Arriving at the end of the century, and the millennium, one of the characteristics that become more evident in art is the prominence acquired by the “new media”, that is, photography, video and digital art. The documentary possibilities of photography and video provide a new impetus to alternative forms of production to the art market, such as public art, interventions in nature, urban interference, actions or body art. Also, commercial galleries dedicated to contemporary art multiplied during the nineties and a large sector of collecting decidedly turned to the production of young artists, encouraging their financing and boosting their circulation.
This entire path confirms once again the validity of Argentine art at a regional level, and also worldwide, expressed in the number of artists, galleries, ateliers, and existing art spaces, as well as the presence in international fairs and biennials.

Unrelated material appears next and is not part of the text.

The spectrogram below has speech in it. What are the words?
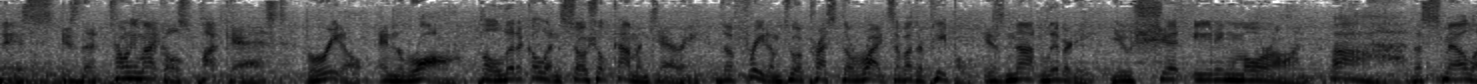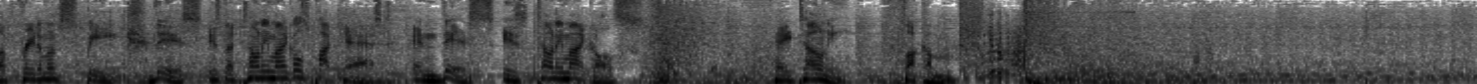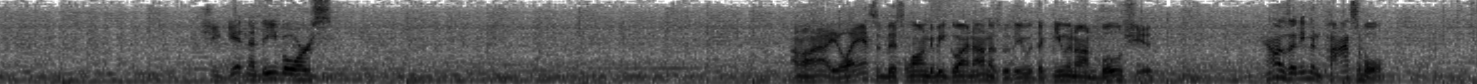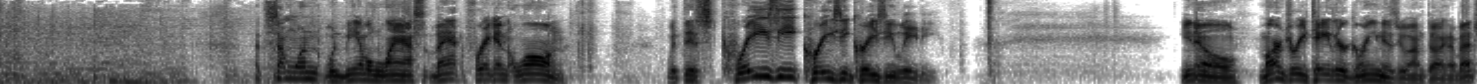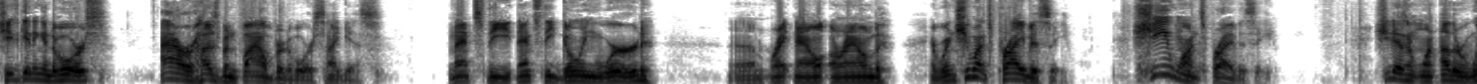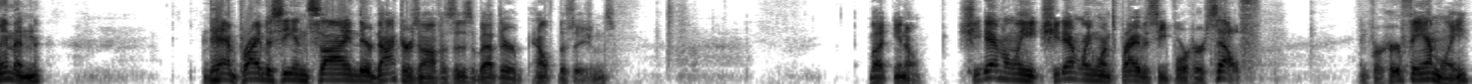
This is the Tony Michaels Podcast. Real and raw political and social commentary. The freedom to oppress the rights of other people is not liberty, you shit eating moron. Ah, the smell of freedom of speech. This is the Tony Michaels Podcast, and this is Tony Michaels. Hey, Tony, fuck fuck 'em. Getting a divorce. I don't know how he lasted this long, to be quite honest with you, with the QAnon bullshit. How is that even possible? That someone would be able to last that friggin' long with this crazy, crazy, crazy lady. You know, Marjorie Taylor Greene is who I'm talking about. She's getting a divorce. Our husband filed for divorce, I guess. That's the that's the going word um, right now around everyone. She wants privacy. She wants privacy. She doesn't want other women to have privacy inside their doctor's offices about their health decisions. But, you know, she definitely she definitely wants privacy for herself and for her family.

Next, we propose a selection of galleries, with samples of Argentinean and Latin American art, cultural centers that also include workshops and literary spaces, with cafes and bookstores, photography, painting, sculpture, digital art, and new supports.
Usually, each gallery handles a profile of specific artists so we recommend visiting the sites to know in advance the proposal, as well as confirming visiting hours.
For those interested in acquiring original works of art, we encourage you to ask and learn about the purchase possibilities offered by each space.
1.Galería Unión Costa Rica 5929//2.Galería de Arte Palermo H Honduras 5929//3.BMA – Bolmani Modern Art Honduras 5550// 4.Espacio Milo Lockett Cabrera 5507// 5.Ruth Benzacar Juan Ramírez de Velasco 1287// 6 .Nora Fish Av. Córdoba 5222 // 7.Gachi Prieto Uriarte 1373// 8.Granada Gallery Godoy Cruz 1644// 9.Galería Forma Thames 1620// 10.Dain Usina Cultural Nicaragua 4899// 11.Soler Espacio de Arte Soler 5072// 12.Quimera Güemes 4474//13.Adriana Budich Gurruchaga 1145// 14.Siete de Autor Gurruchaga 1060// 15.Pabellón 4 Juan Ramirez de Velasco 556 PB// 16.Hache Loyola 32
// 17.Arte x Arte Lavalleja 1062 // 18.El Blanco Gascón 1437// 19.Ftalo Galeria Gorriti 3864
The writer, Jackie Elsztein, is Conservation and Restoration of Art Specialist, if you want to see more of what she does, you can follow her here www.linkedin.com/in/jackieelsztein/ https://www.instagram.com/jackie.sz/